    PD: Cage emerged when there was still a kind of consensus culture in Western classical music and a perceptible mainstream, which he was able to infiltrate lethally but disarmingly. That situation has now exploded into a kind of cultural fragmentation with masses of different publics all downloading their own favorite music. Often the way in which music or video is presented is the main thing—it was more than forty years ago when McLuhan said “the medium is the message.”

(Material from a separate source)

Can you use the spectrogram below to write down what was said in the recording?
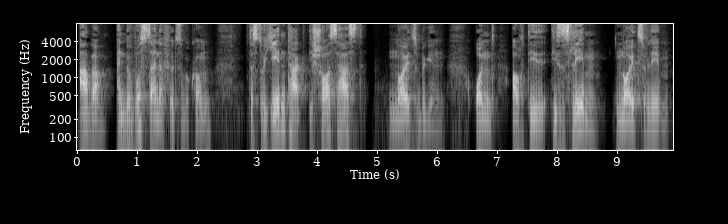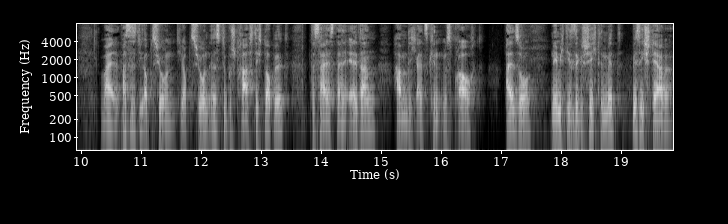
Aber ein Bewusstsein dafür zu bekommen, dass du jeden Tag die Chance hast, neu zu beginnen. Und auch die, dieses Leben neu zu leben. Weil was ist die Option? Die Option ist, du bestrafst dich doppelt. Das heißt, deine Eltern haben dich als Kind missbraucht. Also nehme ich diese Geschichte mit, bis ich sterbe.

    FJO: In your introduction, you cite a rather nasty dismissal of Cage by a New York Times music critic who claimed that only four works by Cage would be remembered twenty years hence, all of them writings rather than musical compositions. Hindsight, of course, has proven this to be completely wrong; Cage has emerged as a canonic figure and record companies can’t seem to get enough of him. There are hundreds of Cage recordings including multiple versions of many of his works at this point. What would you say are Cage’s most important musical compositions?

    PD: This is an issue that emerges frequently in CageTalk. The extensive keyboard works—involving piano, prepared piano, toy piano—now fall within the 20th century repertoire. The percussion works were pioneering and are now an essential contribution. Even the string quartets get played. The notated number pieces of Cage’s last decade are a final testament unlike anything else. In between there are taxing virtuoso pieces based on chance operations such as the Freeman Etudes for solo violin, the Music for Piano series, and a large group of works that involve performers in making arrangements to create the piece. As Earle Brown’s interview in CageTalk shows, there are problems when this technique is applied to established groups such as orchestras, but players continue to find these tasks challenging and, as you say, there are more and more recordings—which speaks for itself.

    FJO: As the compositions of Cage veer ever closer to standard repertoire status, might it be possible for Cage to be viewed one day as a conservative composer that a subsequent generation will need to rebel against?

    PD: Not exactly, but the more extreme aspects of Cage could be seen as having done their job even if the universalist and multi-cultural aspects of his ideas remain relevant.